So I just read this article over at the Popular Science website about how software written to identify authorship has been used to determine that a novel written by Robert Galbraith was actually the work of J.K. Rowling, the Harry Potter author. Read the article real quick; I’ll wait for you.
First of all, I’m not sure that its very polite to conduct an experiment on unwilling participants. Did that reporter from The Times even bother to consider that Rowling might have penned that book under an assumed name for a reason? Maybe she wanted a readership untainted by Harry Potter fandom, or maybe she doesn’t want her work to be typecast. So shame on you, British reporters. You’re always sticking your noses where they don’t belong!
That being said, do we want to live in a world where authorship can be sussed out by the intelligent algorithms of digital heuristic hound dogs? Granted, the programmer admits that he can’t prove authorship and its more of a correlation-based deductive method; however, that’s just where it begins, right? Now we get to improve on this software until one day you won’t be able to tag a restroom wall without getting caught. Not that that’s the kind of thing I would do, but it seems that we’re not long from an age where anything and everything can be traced back to its origin, and the ones most interested outside of the humanities fields do not have our best interests in mind. I’m talking about the government, the CIA, the NSA, private investigators, not to mention slick criminals and petty crooks.

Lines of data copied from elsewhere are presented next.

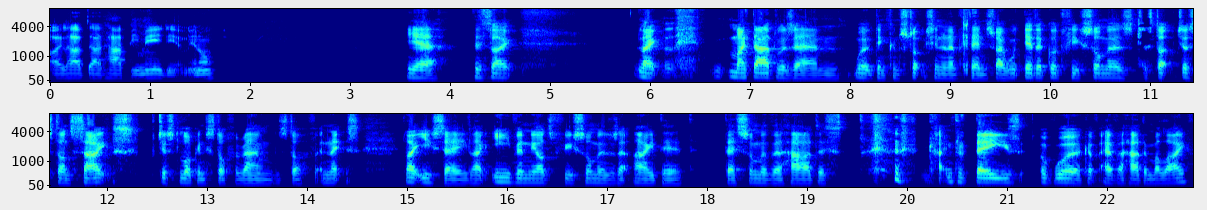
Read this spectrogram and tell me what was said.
I'll have that happy medium, you know? Yeah. There's like like my dad was um worked in construction and everything, so I did a good few summers just just on sites, just looking stuff around and stuff. And it's like you say, like even the odd few summers that I did, they're some of the hardest kind of days of work I've ever had in my life.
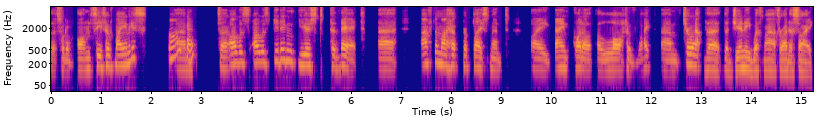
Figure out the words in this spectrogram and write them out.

What do you think, is this type of technology a step toward living in the shadow of Big Brother himself? Or do you see it differently? Let us know in the comments!